## THE INPUT
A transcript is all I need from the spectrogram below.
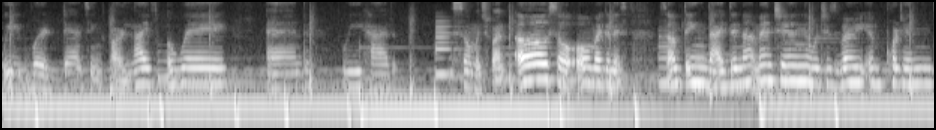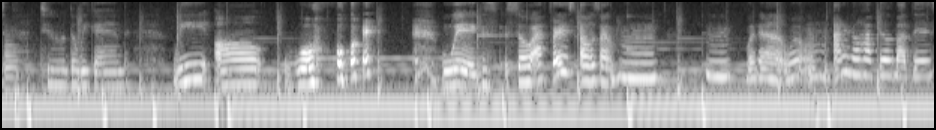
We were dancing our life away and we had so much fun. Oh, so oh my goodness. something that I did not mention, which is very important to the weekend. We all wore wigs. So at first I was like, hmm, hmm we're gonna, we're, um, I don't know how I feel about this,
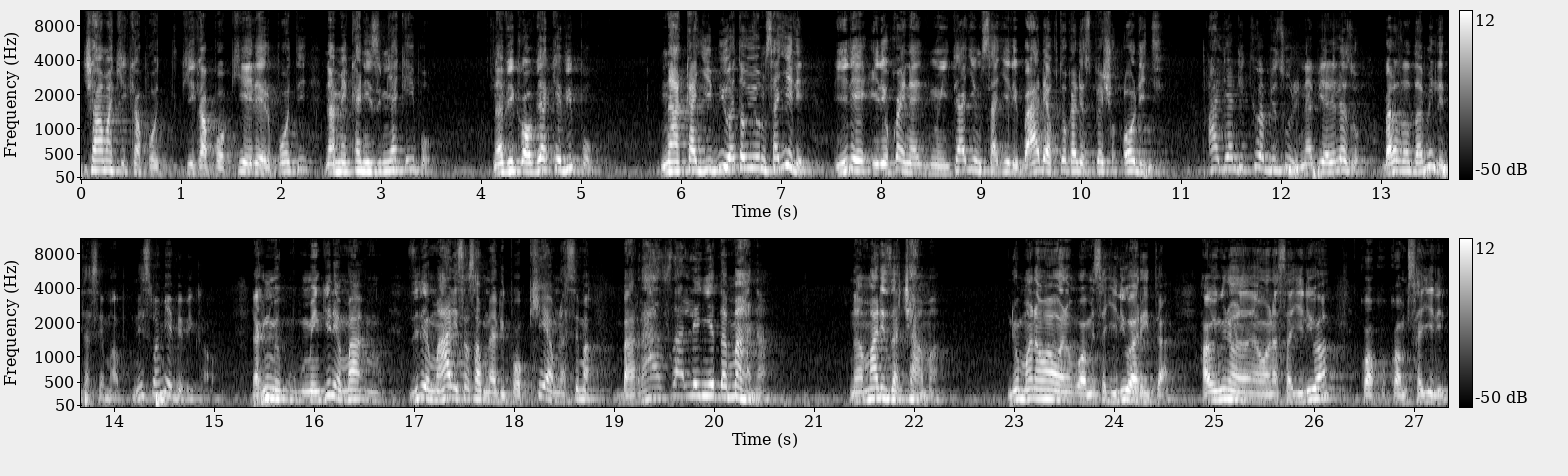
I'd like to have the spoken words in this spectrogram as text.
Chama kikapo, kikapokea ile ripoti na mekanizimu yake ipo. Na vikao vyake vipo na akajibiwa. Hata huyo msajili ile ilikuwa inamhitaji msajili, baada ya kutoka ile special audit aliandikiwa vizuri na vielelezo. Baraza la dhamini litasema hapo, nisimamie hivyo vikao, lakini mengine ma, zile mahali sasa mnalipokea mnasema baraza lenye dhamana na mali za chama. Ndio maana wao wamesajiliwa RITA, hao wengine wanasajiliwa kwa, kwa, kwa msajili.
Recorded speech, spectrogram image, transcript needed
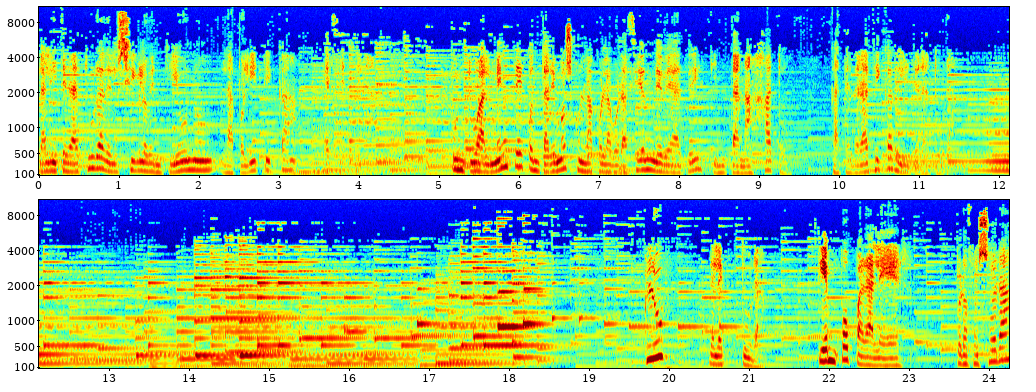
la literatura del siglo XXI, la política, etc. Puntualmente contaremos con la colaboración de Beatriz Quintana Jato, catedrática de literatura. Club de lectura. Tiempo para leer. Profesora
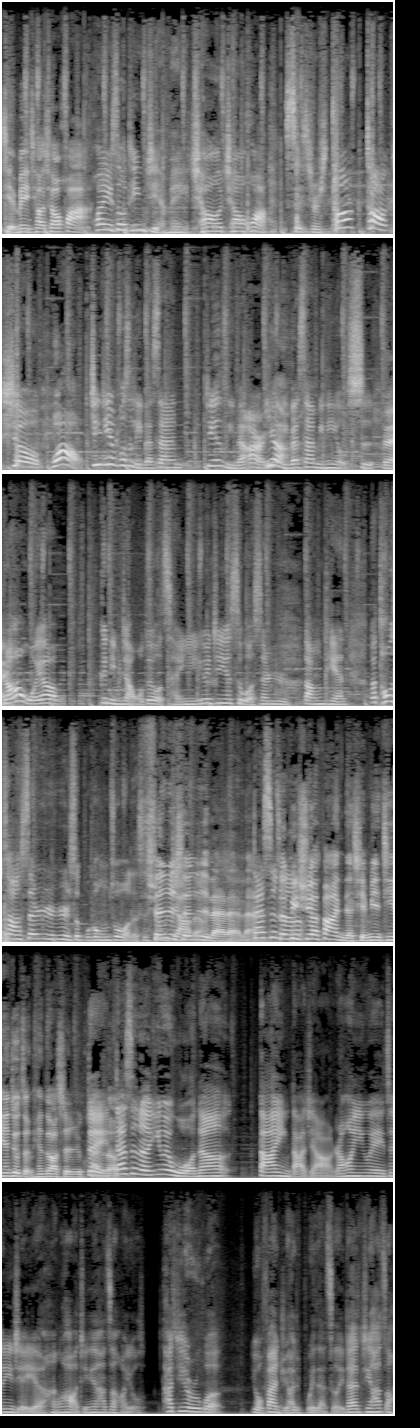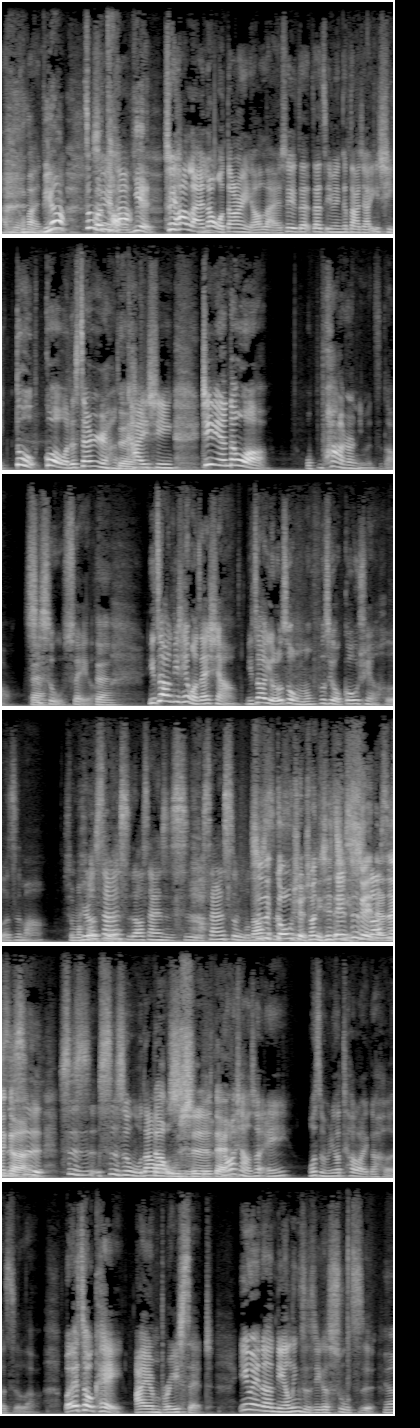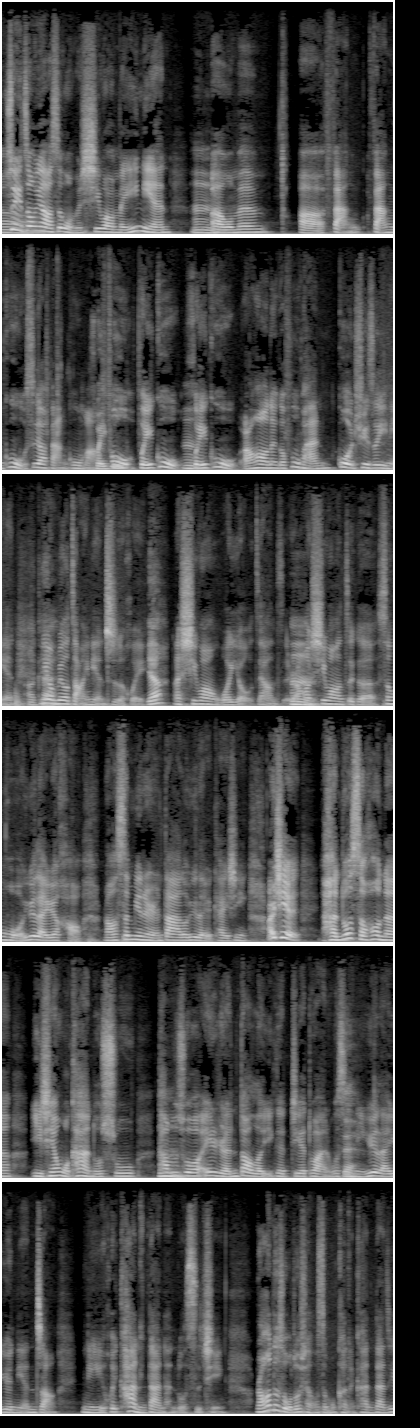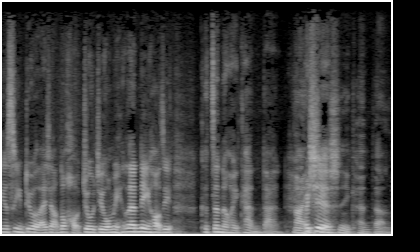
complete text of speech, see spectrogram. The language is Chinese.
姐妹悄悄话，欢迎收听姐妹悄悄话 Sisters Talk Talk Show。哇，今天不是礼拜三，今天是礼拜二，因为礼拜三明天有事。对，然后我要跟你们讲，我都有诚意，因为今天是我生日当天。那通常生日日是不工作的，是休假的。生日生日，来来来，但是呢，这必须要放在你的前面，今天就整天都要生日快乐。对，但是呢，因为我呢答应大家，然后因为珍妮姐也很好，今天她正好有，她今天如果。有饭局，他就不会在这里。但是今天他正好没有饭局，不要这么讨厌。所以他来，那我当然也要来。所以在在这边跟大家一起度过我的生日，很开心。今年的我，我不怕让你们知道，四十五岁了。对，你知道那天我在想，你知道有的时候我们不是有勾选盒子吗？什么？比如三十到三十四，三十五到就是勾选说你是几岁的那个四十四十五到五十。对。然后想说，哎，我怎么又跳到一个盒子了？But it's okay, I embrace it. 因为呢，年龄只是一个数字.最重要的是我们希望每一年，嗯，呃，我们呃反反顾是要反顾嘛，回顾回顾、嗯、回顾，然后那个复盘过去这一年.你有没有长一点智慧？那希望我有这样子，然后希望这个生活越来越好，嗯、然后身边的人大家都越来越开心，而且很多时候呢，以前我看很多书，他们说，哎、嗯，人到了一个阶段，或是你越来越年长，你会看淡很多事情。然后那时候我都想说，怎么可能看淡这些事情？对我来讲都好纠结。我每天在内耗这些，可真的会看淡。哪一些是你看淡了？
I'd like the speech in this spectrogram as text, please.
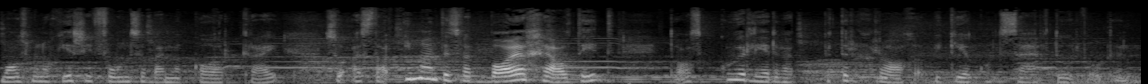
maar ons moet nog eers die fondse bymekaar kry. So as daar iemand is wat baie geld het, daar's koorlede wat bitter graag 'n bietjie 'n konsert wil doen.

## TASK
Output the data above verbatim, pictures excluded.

## SOLUTION FOR THIS PROBLEM
A transcript is all I need from the spectrogram below.
We were dancing our life away and we had so much fun. Oh, so oh my goodness. something that I did not mention, which is very important to the weekend. We all wore wigs. So at first I was like, hmm, hmm we're gonna, we're, um, I don't know how I feel about this,
I'd like to have the spoken words in this spectrogram as text.
Chama kikapo, kikapokea ile ripoti na mekanizimu yake ipo. Na vikao vyake vipo na akajibiwa. Hata huyo msajili ile ilikuwa inamhitaji msajili, baada ya kutoka ile special audit aliandikiwa vizuri na vielelezo. Baraza la dhamini litasema hapo, nisimamie hivyo vikao, lakini mengine ma, zile mahali sasa mnalipokea mnasema baraza lenye dhamana na mali za chama. Ndio maana wao wamesajiliwa RITA, hao wengine wanasajiliwa kwa, kwa, kwa msajili.
Recorded speech, spectrogram image, transcript needed
la literatura del siglo XXI, la política, etc. Puntualmente contaremos con la colaboración de Beatriz Quintana Jato, catedrática de literatura. Club de lectura. Tiempo para leer. Profesora
complete text of speech, see spectrogram. The language is Chinese.
姐妹悄悄话，欢迎收听姐妹悄悄话 Sisters Talk Talk Show。哇，今天不是礼拜三，今天是礼拜二，因为礼拜三明天有事。对，然后我要跟你们讲，我都有诚意，因为今天是我生日当天。那通常生日日是不工作的，是休假的。生日生日，来来来，但是呢，这必须要放在你的前面，今天就整天都要生日快乐。对，但是呢，因为我呢答应大家，然后因为珍妮姐也很好，今天她正好有，她今天如果。有饭局，他就不会在这里。但是今天他正好没有饭局，不要这么讨厌。所以他来，那我当然也要来。所以在在这边跟大家一起度过我的生日，很开心。今年的我，我不怕让你们知道，四十五岁了。对，你知道那天我在想，你知道有的时候我们不是有勾选盒子吗？什么？比如三十到三十四，三十五到就是勾选说你是几岁的那个四十四十五到五十。对。然后想说，哎，我怎么又跳到一个盒子了？But it's okay, I embrace it. 因为呢，年龄只是一个数字.最重要的是我们希望每一年，嗯，呃，我们呃反反顾是要反顾嘛，回顾回顾、嗯、回顾，然后那个复盘过去这一年.你有没有长一点智慧？那希望我有这样子，然后希望这个生活越来越好，嗯、然后身边的人大家都越来越开心，而且很多时候呢，以前我看很多书，他们说，哎、嗯，人到了一个阶段，或是你越来越年长，你会看淡很多事情。然后那时候我都想说，怎么可能看淡这些事情？对我来讲都好纠结。我每天在内耗这些，可真的会看淡。哪一些是你看淡了？
I'd like the speech in this spectrogram as text, please.
maar ons moet nog eers die fondse bymekaar kry. So as daar iemand is wat baie geld het, daar's koorlede wat bitter graag 'n bietjie 'n konsert wil doen.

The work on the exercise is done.